WHAT THE TASK REQUIRES - Print out each entry without alteration, and keep the pictures out.

····················

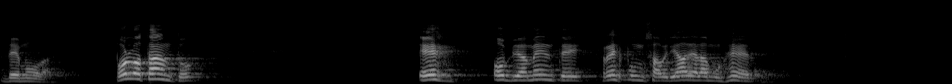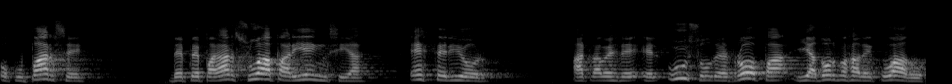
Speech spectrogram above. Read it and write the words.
de moda. Por lo tanto, es obviamente responsabilidad de la mujer ocuparse de preparar su apariencia exterior a través del uso de ropa y adornos adecuados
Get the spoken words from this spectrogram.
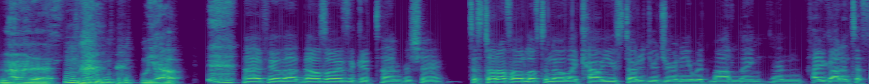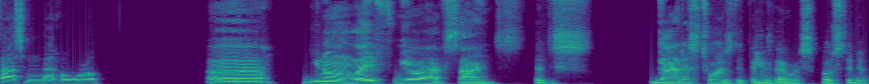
None of that. we out. I feel that. That was always a good time for sure. To start off, I would love to know like how you started your journey with modeling and how you got into fashion in that whole world. Uh, you know, in life, we all have signs that just guide us towards the things that we're supposed to do.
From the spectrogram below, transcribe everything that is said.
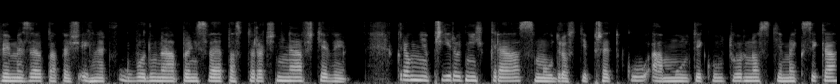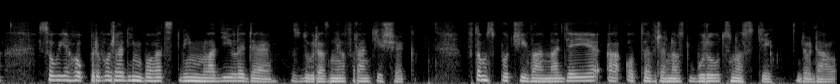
Vymezil papež i hned v úvodu náplň své pastorační návštěvy. Kromě přírodních krás, moudrosti předků a multikulturnosti Mexika jsou jeho prvořadým bohatstvím mladí lidé, zdůraznil František. V tom spočívá naděje a otevřenost budoucnosti, dodal.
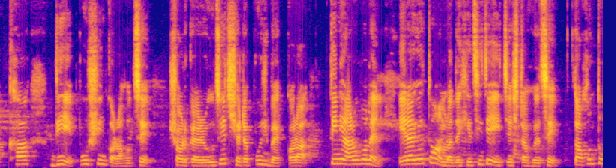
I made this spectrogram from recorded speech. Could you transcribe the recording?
আখ্যা দিয়ে পুশিং করা হচ্ছে। সরকারের উচিত সেটা পুশব্যাক করা। তিনি আরও বলেন, এর আগে তো আমরা দেখেছি যে এই চেষ্টা হয়েছে, তখন তো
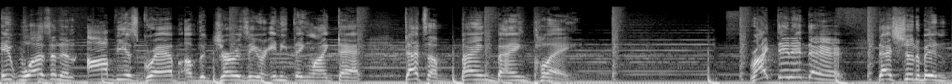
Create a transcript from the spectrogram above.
It wasn't an obvious grab of the jersey or anything like that. That's a bang bang play. Right then and there, that should have been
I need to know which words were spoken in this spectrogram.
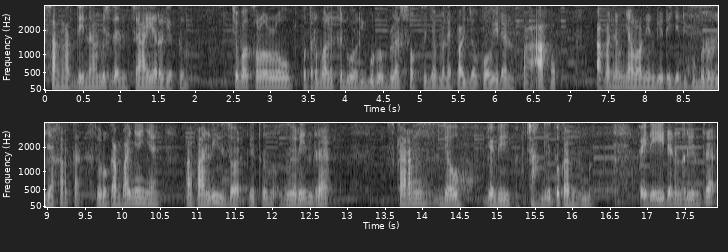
sangat dinamis dan cair gitu. Coba kalau lu putar balik ke 2012 waktu zamannya Pak Jokowi dan Pak Ahok apa namanya nyalonin diri jadi gubernur Jakarta juru kampanyenya Pak Fadlizon gitu Gerindra sekarang jauh jadi pecah gitu kan. PDI dan Gerindra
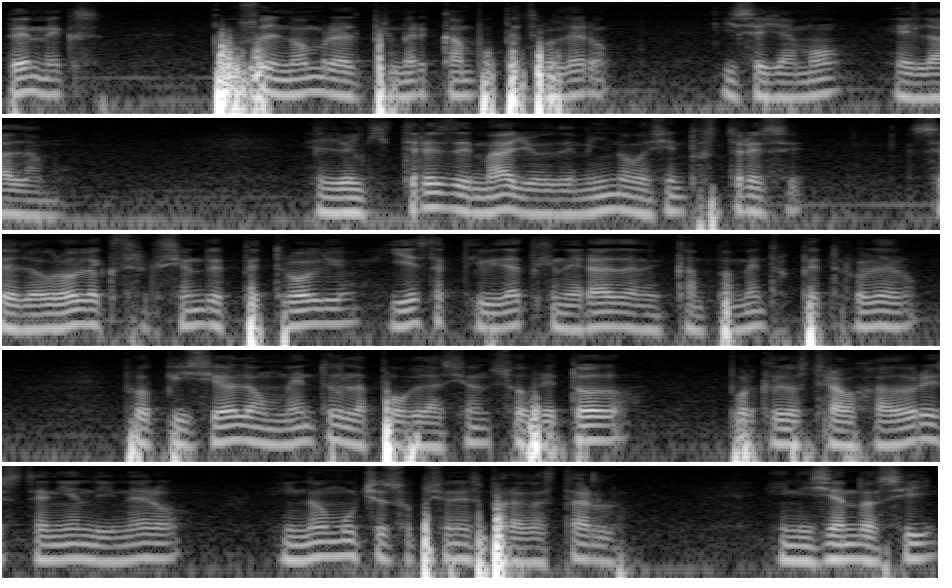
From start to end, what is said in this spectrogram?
Pemex puso el nombre al primer campo petrolero y se llamó El Álamo. El 23 de mayo de 1913 se logró la extracción de petróleo y esta actividad generada en el campamento petrolero propició el aumento de la población, sobre todo porque los trabajadores tenían dinero y no muchas opciones para gastarlo, iniciando así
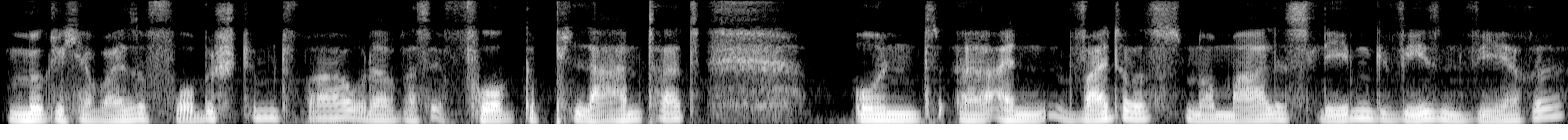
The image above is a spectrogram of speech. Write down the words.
möglicherweise vorbestimmt war oder was er vorgeplant hat und äh, ein weiteres normales Leben gewesen wäre,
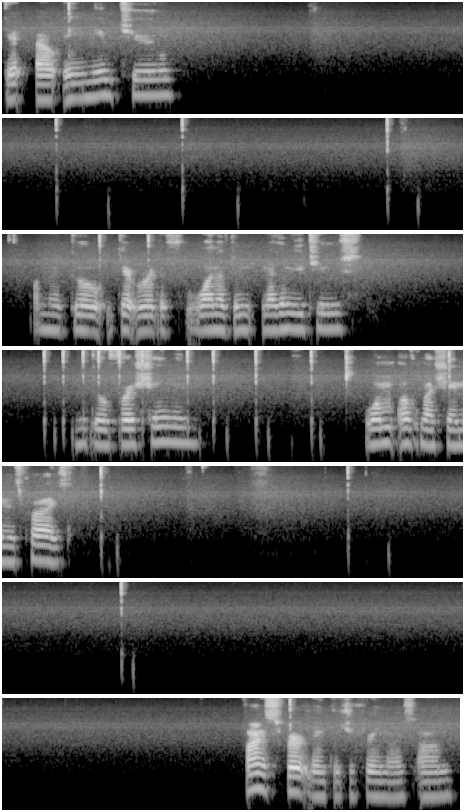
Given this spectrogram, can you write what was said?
Get out a Mewtwo. I'm gonna go get rid of one of the Mega Mewtwo's. And go for a Shaymin. One of my Shaymin is Find a Spirit Link, which is pretty nice. Um,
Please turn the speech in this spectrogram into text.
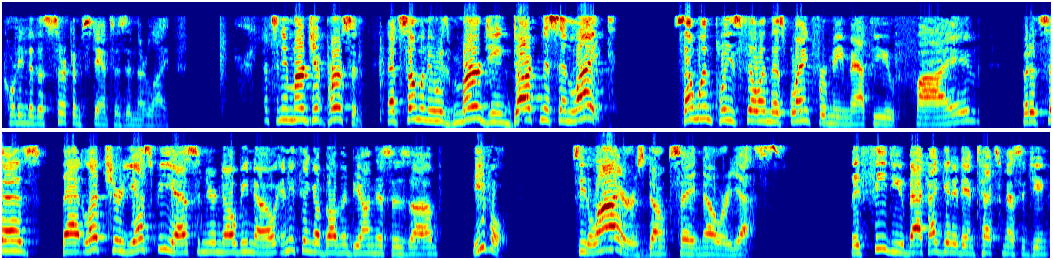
according to the circumstances in their life. That's an emergent person. That's someone who is merging darkness and light. Someone please fill in this blank for me, Matthew 5. But it says that let your yes be yes and your no be no. Anything above and beyond this is of evil. See, liars don't say no or yes. They feed you back. I get it in text messaging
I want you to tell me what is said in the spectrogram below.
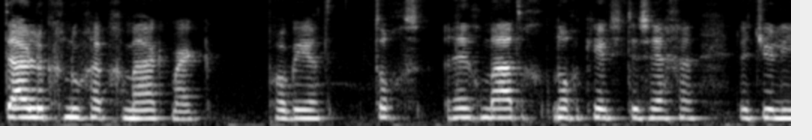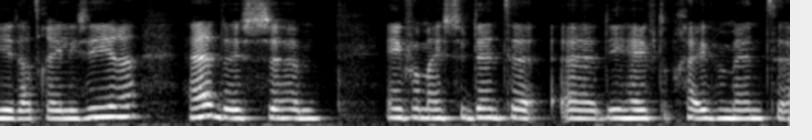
duidelijk genoeg heb gemaakt, maar ik probeer het toch regelmatig nog een keertje te zeggen dat jullie je dat realiseren. Dus um, een van mijn studenten uh, die heeft op een gegeven moment uh,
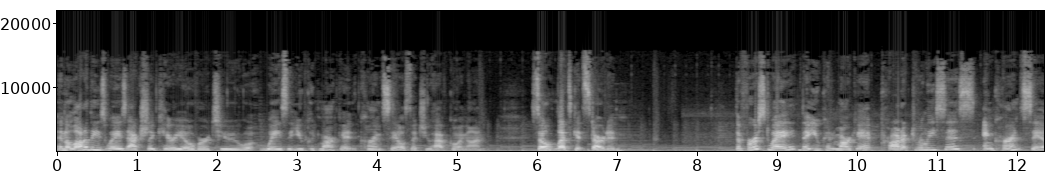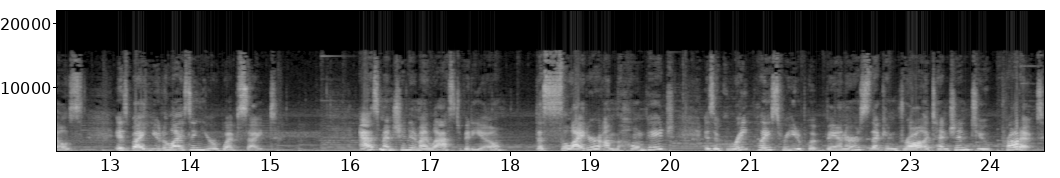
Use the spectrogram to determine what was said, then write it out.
And a lot of these ways actually carry over to ways that you could market current sales that you have going on. So let's get started. The first way that you can market product releases and current sales is by utilizing your website. As mentioned in my last video, the slider on the homepage is a great place for you to put banners that can draw attention to product,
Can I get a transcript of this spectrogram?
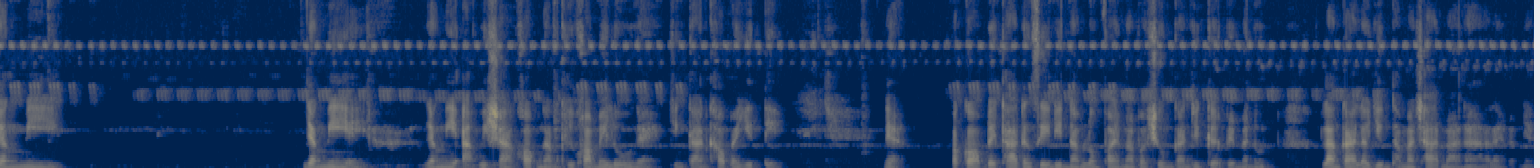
ยังมี ยังมียังมีอวิชชาครอบงำคือความไม่รู้ไงจึงการเข้าไปยึดติดเนี่ย ประกอบด้วยธาตุทั้งสี่ดินน้ำลมไฟมาประชุมกันจึงเกิดเป็นมนุษย์ ร่างกายเรายืมธรรมชาติมานะอะไรแบบนี้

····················

SOLUTION -
Speech spectrogram above. Read it and write the words.
de moda. Por lo tanto, es obviamente responsabilidad de la mujer ocuparse de preparar su apariencia exterior a través del uso de ropa y adornos adecuados
Get the spoken words from this spectrogram.
None of that. we out. I feel that. That was always a good time for sure. To start off, I would love to know like how you started your journey with modeling and how you got into fashion in that whole world. Uh, you know, in life, we all have signs that just guide us towards the things that we're supposed to do.
From the spectrogram below, transcribe everything that is said.
Vymezil papež i hned v úvodu náplň své pastorační návštěvy. Kromě přírodních krás, moudrosti předků a multikulturnosti Mexika jsou jeho prvořadým bohatstvím mladí lidé, zdůraznil František. V tom spočívá naděje a otevřenost budoucnosti, dodal.
I made this spectrogram from recorded speech. Could you transcribe the recording?
আখ্যা দিয়ে পুশিং করা হচ্ছে। সরকারের উচিত সেটা পুশব্যাক করা। তিনি আরও বলেন, এর আগে তো আমরা দেখেছি যে এই চেষ্টা হয়েছে, তখন তো
Create a transcript from the spectrogram above.
It wasn't an obvious grab of the jersey or anything like that. That's a bang bang play. Right then and there, that should have been
I need to know which words were spoken in this spectrogram.
sangat dinamis dan cair gitu. Coba kalau lu putar balik ke 2012 waktu zamannya Pak Jokowi dan Pak Ahok apa namanya nyalonin diri jadi gubernur Jakarta juru kampanyenya Pak Fadlizon gitu Gerindra sekarang jauh jadi pecah gitu kan. PDI dan Gerindra
From start to end, what is said in this spectrogram?
Pemex puso el nombre al primer campo petrolero y se llamó El Álamo. El 23 de mayo de 1913 se logró la extracción de petróleo y esta actividad generada en el campamento petrolero propició el aumento de la población, sobre todo porque los trabajadores tenían dinero y no muchas opciones para gastarlo, iniciando así
The image above is a spectrogram of speech. Write down the words.
möglicherweise vorbestimmt war oder was er vorgeplant hat und äh, ein weiteres normales Leben gewesen wäre,
Given this spectrogram, can you write what was said?
Get out a Mewtwo. I'm gonna go get rid of one of the Mega Mewtwo's. And go for a Shaymin. One of my Shaymin is Find a Spirit Link, which is pretty nice. Um,
Please turn the speech in this spectrogram into text.
according to the circumstances in their life. That's an emergent person. That's someone who is merging darkness and light. Someone please fill in this blank for me, Matthew 5. But it says that let your yes be yes and your no be no. Anything above and beyond this is of evil. See, liars don't say no or yes. They feed you back. I get it in text messaging
I want you to tell me what is said in the spectrogram below.
duidelijk genoeg heb gemaakt, maar ik probeer het toch regelmatig nog een keertje te zeggen dat jullie je dat realiseren. Dus um, een van mijn studenten uh, die heeft op een gegeven moment uh,
Use the spectrogram to determine what was said, then write it out.
And a lot of these ways actually carry over to ways that you could market current sales that you have going on. So let's get started. The first way that you can market product releases and current sales is by utilizing your website. As mentioned in my last video, the slider on the homepage is a great place for you to put banners that can draw attention to product,
Can I get a transcript of this spectrogram?
ยังมี ยังมียังมีอวิชชาครอบงำคือความไม่รู้ไงจึงการเข้าไปยึดติดเนี่ย ประกอบด้วยธาตุทั้งสี่ดินน้ำลมไฟมาประชุมกันจึงเกิดเป็นมนุษย์ ร่างกายเรายืมธรรมชาติมานะอะไรแบบนี้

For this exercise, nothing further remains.